Born(1908-02-22)February 22, 1908
Muskogee, Oklahoma
DiedApril 26, 2004(2004-04-26) (aged 96)
Kansas City, Missouri
InstrumentsViolin, guitar
Years active1927–2000
LabelsSteepleChase, Arhoolie, Progressive, Black & Blue
Associated actsAndy Kirk, Jay McShann

Claude "Fiddler" Williams (February 22, 1908 – April 26, 2004) was an American jazz violinist and guitarist who recorded and performed into his 90s. He was the first guitarist to record with Count Basie and the first musician to be inducted into the Oklahoma Jazz Hall of Fame.[1]

Music career[edit]

Claude Gabriel Williams was born in Muskogee, Oklahoma. At the age of 10 he played guitar, mandolin, banjo, and cello. After hearing Joe Venuti on the violin, he decided he wanted to play violin.[2] He went to Kansas City, Missouri, in 1927 and became part of the Twelve Clouds of Joy, led by trumpeter Terrence Holder and then Andy Kirk, with Mary Lou Williams on piano. He recorded with them for Brunswick Records the following year. After leaving Kirk, he played in Chicago in a band with Nat King Cole and his brother Eddie Cole[3] and then became the first guitarist to record with Count Basie.[1]

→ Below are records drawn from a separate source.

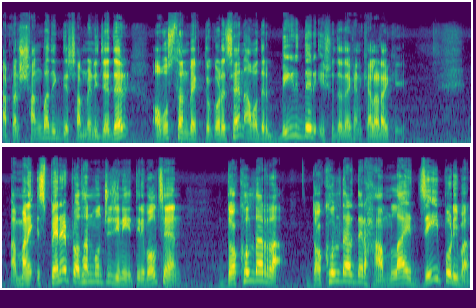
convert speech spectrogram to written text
আপনার সাংবাদিকদের সামনে নিজেদের অবস্থান ব্যক্ত করেছেন আমাদের বীরদের ইস্যুতে। দেখেন খেলাটা কি। মানে স্পেনের প্রধানমন্ত্রী যিনি, তিনি বলছেন, দখলদাররা, দখলদারদের হামলায় যেই পরিমাণ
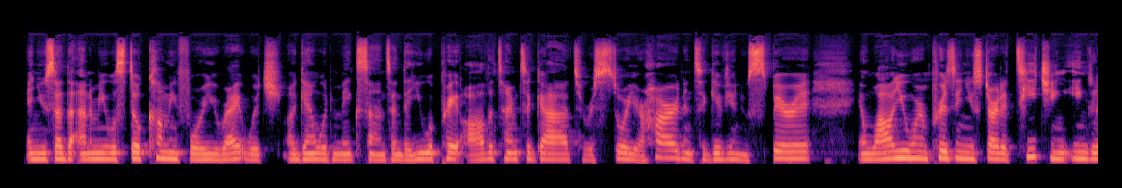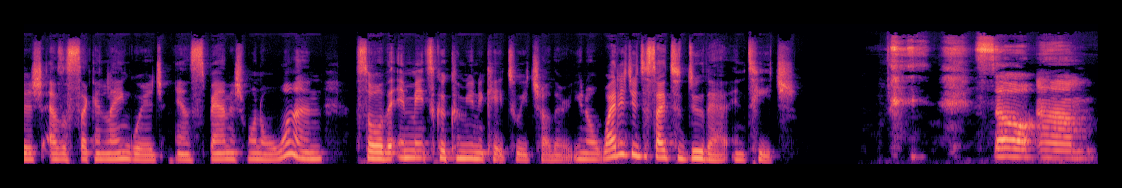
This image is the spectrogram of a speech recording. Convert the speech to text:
and you said the enemy was still coming for you, right? Which again would make sense, and that you would pray all the time to God to restore your heart and to give you a new spirit. And while you were in prison, you started teaching English as a second language and Spanish 101 so the inmates could communicate to each other. You know, why did you decide to do that and teach? so, um,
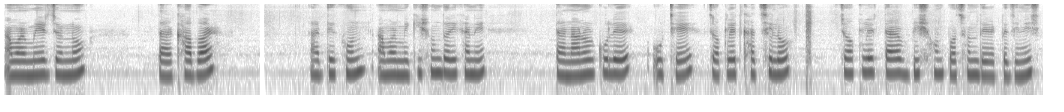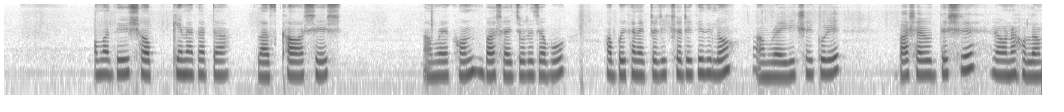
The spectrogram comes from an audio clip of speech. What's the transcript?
আমার মেয়ের জন্য তার খাবার। আর দেখুন, আমার মেয়ে কি সুন্দর এখানে। তার নানুর কুলে উঠে চকলেট খাচ্ছিল। চকলেট তার ভীষণ পছন্দের একটা জিনিস। আমাদের সব কেনাকাটা প্লাস খাওয়া শেষ। আমরা এখন বাসায় চলে যাব। আব্বু এখানে একটা রিক্সা ডেকে দিল। আমরা এই রিক্সায় করে বাসার উদ্দেশ্যে রওনা হলাম।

He spent most of his life in Kansas City. In the 1950s, he played with Eddie Vinson, Hank Jones, and another musician from Muskogee, pianist Jay McShann.[2] For the next twenty years he led his own groups but did not record. Nearly thirty years since his last recording, he reunited with McShann in the 1970s[1] to record McShann's album Man from Muskogee.[3] Williams performed at Bill's Le Gourmet in Wichita , Kansas from 1972-1977.

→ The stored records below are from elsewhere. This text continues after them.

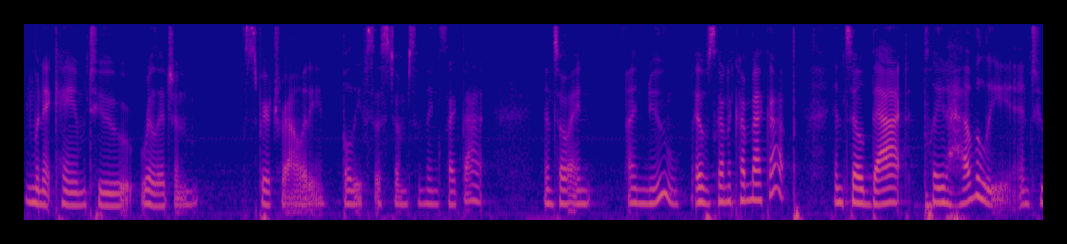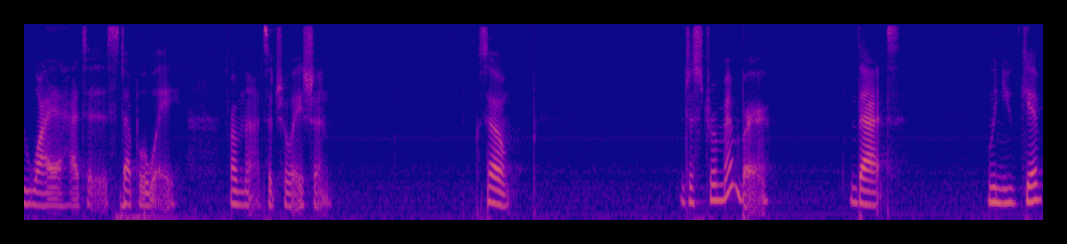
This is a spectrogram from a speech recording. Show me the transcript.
when it came to religion, spirituality, belief systems, and things like that. And so I I knew it was going to come back up. And so that played heavily into why I had to step away from that situation. So just remember that when you give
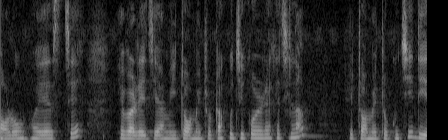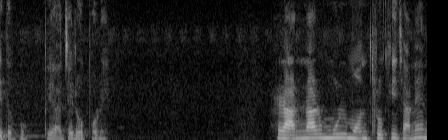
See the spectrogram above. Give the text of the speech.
নরম হয়ে এসছে। এবারে যে আমি টমেটোটা কুচি করে রেখেছিলাম সেই টমেটো কুচি দিয়ে দেবো পেঁয়াজের ওপরে। রান্নার মূল মন্ত্র কি জানেন?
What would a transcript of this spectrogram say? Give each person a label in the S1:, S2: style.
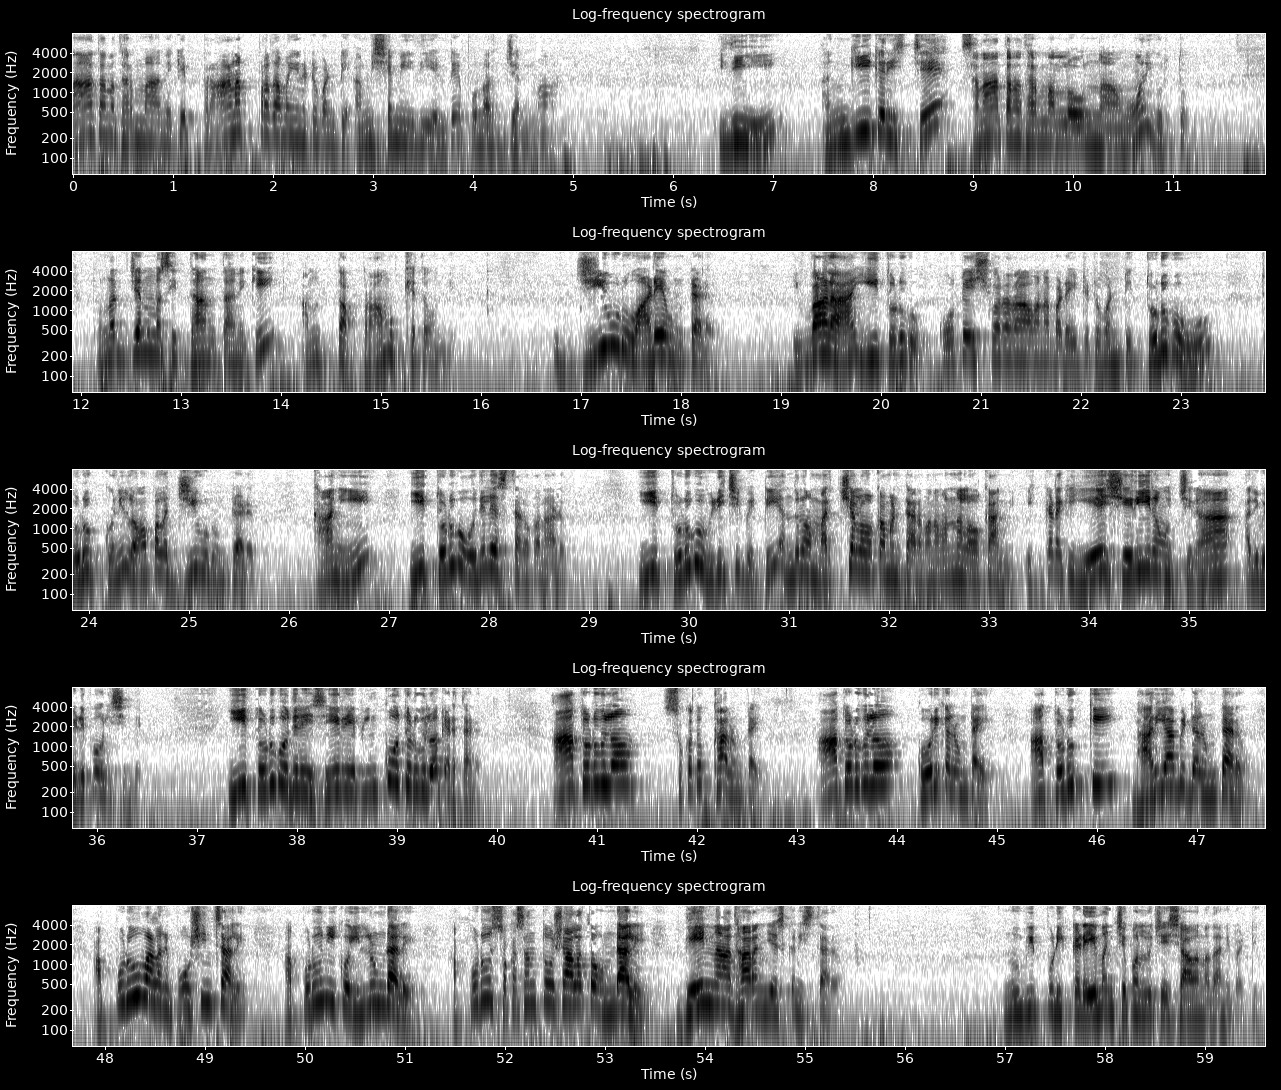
S1: సనాతన ధర్మానికి ప్రాణప్రదమైనటువంటి అంశం ఇది అంటే పునర్జన్మ. ఇది అంగీకరిస్తే సనాతన ధర్మంలో ఉన్నాము అని గుర్తు. పునర్జన్మ సిద్ధాంతానికి అంత ప్రాముఖ్యత ఉంది. జీవుడు వాడే ఉంటాడు. ఇవాళ ఈ తొడుగు కోటేశ్వరరావు అనబడేటటువంటి తొడుగు తొడుక్కుని లోపల జీవుడు ఉంటాడు. కానీ ఈ తొడుగు వదిలేస్తాడు ఒకనాడు. ఈ తొడుగు విడిచిపెట్టి అందులో మర్చ్యలోకం అంటారు మనమన్న లోకాన్ని. ఇక్కడికి ఏ శరీరం వచ్చినా అది వెళ్ళిపోవలసిందే. ఈ తొడుగు వదిలేసి రేపు ఇంకో తొడుగులోకి ఎడతాడు. ఆ తొడుగులో సుఖదుఖాలుంటాయి ఆ తొడుగులో కోరికలు ఉంటాయి ఆ తొడుక్కి భార్యాబిడ్డలు ఉంటారు అప్పుడు వాళ్ళని పోషించాలి. అప్పుడు నీకు ఇల్లు ఉండాలి అప్పుడు సుఖ సంతోషాలతో ఉండాలి. దేన్ని ఆధారం చేసుకుని ఇస్తారు? నువ్విప్పుడు ఇక్కడ ఏ మంచి పనులు చేశావన్న దాన్ని బట్టి.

In the 1990s, Williams performed at Carnegie Hall, Lincoln Center, and at the inauguration of President Bill Clinton. He was profiled on the TV program CBS News Sunday Morning and became the first person to be inducted into the Oklahoma Jazz Hall of Fame.[1] He was a recipient of a 1998 National Heritage Fellowship awarded by the National Endowment for the Arts, which is the highest honor in the folk and traditional arts in the United States.[4] His last album, Swingin' the Blues, was recorded in 2000.[3] He was 96 when he died in 2004.[1]

He was the last surviving jazz musician to have recorded before 1930.[5] His memorabilia was donated to the University of Missouri–Kansas City.[6]

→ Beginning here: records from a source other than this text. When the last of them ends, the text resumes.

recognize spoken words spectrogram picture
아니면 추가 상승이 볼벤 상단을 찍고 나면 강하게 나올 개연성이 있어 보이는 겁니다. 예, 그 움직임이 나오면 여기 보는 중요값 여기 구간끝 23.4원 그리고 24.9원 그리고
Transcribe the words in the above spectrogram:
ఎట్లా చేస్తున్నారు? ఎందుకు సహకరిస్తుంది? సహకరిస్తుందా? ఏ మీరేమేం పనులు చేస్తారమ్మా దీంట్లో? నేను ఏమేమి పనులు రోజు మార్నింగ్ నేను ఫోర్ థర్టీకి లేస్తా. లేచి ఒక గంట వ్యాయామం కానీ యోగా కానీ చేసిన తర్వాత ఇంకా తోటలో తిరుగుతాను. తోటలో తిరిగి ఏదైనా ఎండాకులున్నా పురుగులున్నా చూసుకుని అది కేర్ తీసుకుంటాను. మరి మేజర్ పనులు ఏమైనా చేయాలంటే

  • Kansas City Greats (Big Bear, 1974)
  • Call for the Fiddler (SteepleChase, 1976)
  • Fiddler's Dream (Classic Jazz), 1981
  • Live at J's, Pt. 1 (Arhoolie, 1989)
  • Live at J's, Pt. 2 (Arhoolie, 1989)
  • Swingtime in New York (Progressive, 1994)
  • Jazz Violin & Guitar Duets (Global Village, 1995)
  • King of Kansas City (Progressive, 1996)
  • Swingin' the Blues (Bullseye Blues, 2000)
  • My Silent Love (Black & Blue, 2002)[7]

With Count Basie


  1. ^ a b c d e Kelsey, Chris. "Claude "Fiddler" Williams | Biography & History | AllMusic". AllMusic. Retrieved 11 October 2016.
  2. ^ a b Murph, John. "NPR's Jazz Profiles: Claude Williams". NPR. Retrieved 11 October 2016.
  3. ^ a b c Martin, Douglas (27 April 2004). "Claude (Fiddler) Williams, 96, Jazz Violinist". The New York Times. Retrieved 11 October 2016.
  4. ^ "NEA National Heritage Fellowships 1998". National Endowment for the Arts. Retrieved 11 November 2017.
  5. ^ "Claude 'Fiddler' Williams: 1908-2004". Retrieved 2010-09-28.
  6. ^ "Widow of 'Fiddler' Williams pleased UMKC took such care of his memorabilia". 2004-04-25. Retrieved 2010-09-28.
  7. ^ "Claude "Fiddler" Williams | Album Discography | AllMusic". AllMusic. Retrieved 11 October 2016.

External links[edit]